Page 3 of the May 17, 2012, edition of the Riverhead News-Review featured a pair of stories about the school budgets passing in the Riverhead and Shoreham-Wading River school districts.
The SWR headline noted that “voter turnout was low” and the headline for Riverhead reported the “lowest turnout since ’99.”
It was the first year the New York State property tax levy cap was in effect, which was cited as a major reason fewer people showed up at the polls.
In the first four years since the cap was imposed, the spending plans in both local districts have been approved each year, which is largely viewed as a positive. But another disappointing and unintended consequence of the cap has been that voter turnout has continued to decline.
In Shoreham-Wading River, 2,647 residents cast ballots in the 2011 budget vote, the last before the property tax cap was approved. Last year, just 1,233 voters showed up at the polls. That’s a 53 percent decline in turnout since the cap went into effect.
The number of people voting both for and against the SWR school budget has dropped every year since 2011.
In Riverhead, where a decline in voter turnout is not as drastic, it is still apparent. Remember that 2012 headline declaring “lowest turnout since ’99”? Well, the number of voters casting ballots dropped again in 2014 to just 2,569 — 1,161 fewer voters than a decade earlier.
There was a slight increase in voter turnout in Riverhead last year, but that is more likely attributable to a controversial turf field proposal than to any sudden interest in the budget itself.

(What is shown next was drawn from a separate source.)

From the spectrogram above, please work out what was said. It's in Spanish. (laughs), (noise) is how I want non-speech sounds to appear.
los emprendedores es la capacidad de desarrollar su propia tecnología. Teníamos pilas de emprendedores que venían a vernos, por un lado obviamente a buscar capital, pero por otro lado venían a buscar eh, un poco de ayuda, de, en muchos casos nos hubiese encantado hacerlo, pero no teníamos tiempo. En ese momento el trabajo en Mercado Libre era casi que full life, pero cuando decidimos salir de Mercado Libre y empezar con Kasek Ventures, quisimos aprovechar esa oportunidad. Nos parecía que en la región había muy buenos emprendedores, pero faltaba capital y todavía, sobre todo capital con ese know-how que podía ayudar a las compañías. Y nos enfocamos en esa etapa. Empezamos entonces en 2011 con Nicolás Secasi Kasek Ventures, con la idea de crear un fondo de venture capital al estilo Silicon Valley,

Yet even with a tax cap in place, school districts continue to account for about two-thirds of our tax bill. The expectation should still be that we want to have a say in how that money is spent. Voting on school budgets and school board elections is still our best opportunity to have our voices heard.
Despite modest proposed spending increases, school board races are underway in both local districts.

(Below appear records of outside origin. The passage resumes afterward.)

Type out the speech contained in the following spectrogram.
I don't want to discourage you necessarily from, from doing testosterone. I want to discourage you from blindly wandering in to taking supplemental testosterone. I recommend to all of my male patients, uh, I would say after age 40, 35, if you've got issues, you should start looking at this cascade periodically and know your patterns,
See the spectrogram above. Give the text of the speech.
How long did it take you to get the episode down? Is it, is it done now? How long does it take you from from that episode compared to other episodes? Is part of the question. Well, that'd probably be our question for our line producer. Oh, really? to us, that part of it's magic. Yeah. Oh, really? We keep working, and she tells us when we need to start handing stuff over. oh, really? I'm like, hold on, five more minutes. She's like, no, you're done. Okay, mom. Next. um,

We encourage each eligible resident to head to their local polling place this Tuesday. It’s time to reverse this unfortunate trend of poor voter turnout.